YOUR ASSIGNMENT:
Quote every line below exactly as it reads.

----------

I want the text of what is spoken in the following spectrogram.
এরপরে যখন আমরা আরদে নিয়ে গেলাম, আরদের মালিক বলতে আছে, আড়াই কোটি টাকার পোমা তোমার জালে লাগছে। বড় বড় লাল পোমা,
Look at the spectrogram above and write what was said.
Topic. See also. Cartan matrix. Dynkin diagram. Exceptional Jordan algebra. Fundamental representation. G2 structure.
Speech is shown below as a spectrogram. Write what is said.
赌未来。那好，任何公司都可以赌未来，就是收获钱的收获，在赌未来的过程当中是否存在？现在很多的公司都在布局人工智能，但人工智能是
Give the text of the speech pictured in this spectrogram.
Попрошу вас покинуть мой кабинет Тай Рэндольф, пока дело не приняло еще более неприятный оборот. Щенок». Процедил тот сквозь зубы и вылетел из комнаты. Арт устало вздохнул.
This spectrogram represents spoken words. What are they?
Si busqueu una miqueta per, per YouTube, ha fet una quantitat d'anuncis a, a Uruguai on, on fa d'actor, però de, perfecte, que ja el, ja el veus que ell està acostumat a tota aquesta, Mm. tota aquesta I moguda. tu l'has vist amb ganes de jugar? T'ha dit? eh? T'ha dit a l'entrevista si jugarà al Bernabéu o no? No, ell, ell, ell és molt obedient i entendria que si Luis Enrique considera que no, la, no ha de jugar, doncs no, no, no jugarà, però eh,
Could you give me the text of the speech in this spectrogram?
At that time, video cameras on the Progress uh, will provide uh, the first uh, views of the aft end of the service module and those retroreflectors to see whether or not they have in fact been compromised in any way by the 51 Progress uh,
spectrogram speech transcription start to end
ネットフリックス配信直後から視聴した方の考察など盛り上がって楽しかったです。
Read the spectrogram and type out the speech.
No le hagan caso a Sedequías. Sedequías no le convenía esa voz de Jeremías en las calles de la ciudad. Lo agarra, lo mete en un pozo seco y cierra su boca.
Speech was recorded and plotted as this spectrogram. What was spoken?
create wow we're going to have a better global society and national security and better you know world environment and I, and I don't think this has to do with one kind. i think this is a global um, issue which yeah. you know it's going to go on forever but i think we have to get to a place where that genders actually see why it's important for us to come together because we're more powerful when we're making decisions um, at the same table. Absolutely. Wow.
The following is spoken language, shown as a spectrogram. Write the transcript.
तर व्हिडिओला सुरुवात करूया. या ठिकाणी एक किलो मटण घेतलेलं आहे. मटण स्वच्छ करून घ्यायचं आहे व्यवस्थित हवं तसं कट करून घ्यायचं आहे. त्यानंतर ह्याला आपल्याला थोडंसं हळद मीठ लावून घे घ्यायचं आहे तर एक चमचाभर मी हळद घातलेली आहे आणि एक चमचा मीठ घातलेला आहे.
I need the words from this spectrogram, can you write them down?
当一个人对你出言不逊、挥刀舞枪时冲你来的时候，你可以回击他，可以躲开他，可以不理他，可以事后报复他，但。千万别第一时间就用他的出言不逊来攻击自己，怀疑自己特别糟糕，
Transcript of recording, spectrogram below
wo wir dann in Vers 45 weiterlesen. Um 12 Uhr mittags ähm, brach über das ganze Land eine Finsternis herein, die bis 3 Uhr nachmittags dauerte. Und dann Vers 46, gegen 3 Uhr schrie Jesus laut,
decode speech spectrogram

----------

ANSWER TO THE EXERCISE:
I want the text of what is spoken in the following spectrogram.
এরপরে যখন আমরা আরদে নিয়ে গেলাম, আরদের মালিক বলতে আছে, আড়াই কোটি টাকার পোমা তোমার জালে লাগছে। বড় বড় লাল পোমা,
Look at the spectrogram above and write what was said.
Topic. See also. Cartan matrix. Dynkin diagram. Exceptional Jordan algebra. Fundamental representation. G2 structure.
Speech is shown below as a spectrogram. Write what is said.
赌未来。那好，任何公司都可以赌未来，就是收获钱的收获，在赌未来的过程当中是否存在？现在很多的公司都在布局人工智能，但人工智能是
Give the text of the speech pictured in this spectrogram.
Попрошу вас покинуть мой кабинет Тай Рэндольф, пока дело не приняло еще более неприятный оборот. Щенок». Процедил тот сквозь зубы и вылетел из комнаты. Арт устало вздохнул.
This spectrogram represents spoken words. What are they?
Si busqueu una miqueta per, per YouTube, ha fet una quantitat d'anuncis a, a Uruguai on, on fa d'actor, però de, perfecte, que ja el, ja el veus que ell està acostumat a tota aquesta, Mm. tota aquesta I moguda. tu l'has vist amb ganes de jugar? T'ha dit? eh? T'ha dit a l'entrevista si jugarà al Bernabéu o no? No, ell, ell, ell és molt obedient i entendria que si Luis Enrique considera que no, la, no ha de jugar, doncs no, no, no jugarà, però eh,
Could you give me the text of the speech in this spectrogram?
At that time, video cameras on the Progress uh, will provide uh, the first uh, views of the aft end of the service module and those retroreflectors to see whether or not they have in fact been compromised in any way by the 51 Progress uh,
spectrogram speech transcription start to end
ネットフリックス配信直後から視聴した方の考察など盛り上がって楽しかったです。
Read the spectrogram and type out the speech.
No le hagan caso a Sedequías. Sedequías no le convenía esa voz de Jeremías en las calles de la ciudad. Lo agarra, lo mete en un pozo seco y cierra su boca.
Speech was recorded and plotted as this spectrogram. What was spoken?
create wow we're going to have a better global society and national security and better you know world environment and I, and I don't think this has to do with one kind. i think this is a global um, issue which yeah. you know it's going to go on forever but i think we have to get to a place where that genders actually see why it's important for us to come together because we're more powerful when we're making decisions um, at the same table. Absolutely. Wow.
The following is spoken language, shown as a spectrogram. Write the transcript.
तर व्हिडिओला सुरुवात करूया. या ठिकाणी एक किलो मटण घेतलेलं आहे. मटण स्वच्छ करून घ्यायचं आहे व्यवस्थित हवं तसं कट करून घ्यायचं आहे. त्यानंतर ह्याला आपल्याला थोडंसं हळद मीठ लावून घे घ्यायचं आहे तर एक चमचाभर मी हळद घातलेली आहे आणि एक चमचा मीठ घातलेला आहे.
I need the words from this spectrogram, can you write them down?
当一个人对你出言不逊、挥刀舞枪时冲你来的时候，你可以回击他，可以躲开他，可以不理他，可以事后报复他，但。千万别第一时间就用他的出言不逊来攻击自己，怀疑自己特别糟糕，
Transcript of recording, spectrogram below
wo wir dann in Vers 45 weiterlesen. Um 12 Uhr mittags ähm, brach über das ganze Land eine Finsternis herein, die bis 3 Uhr nachmittags dauerte. Und dann Vers 46, gegen 3 Uhr schrie Jesus laut,
decode speech spectrogram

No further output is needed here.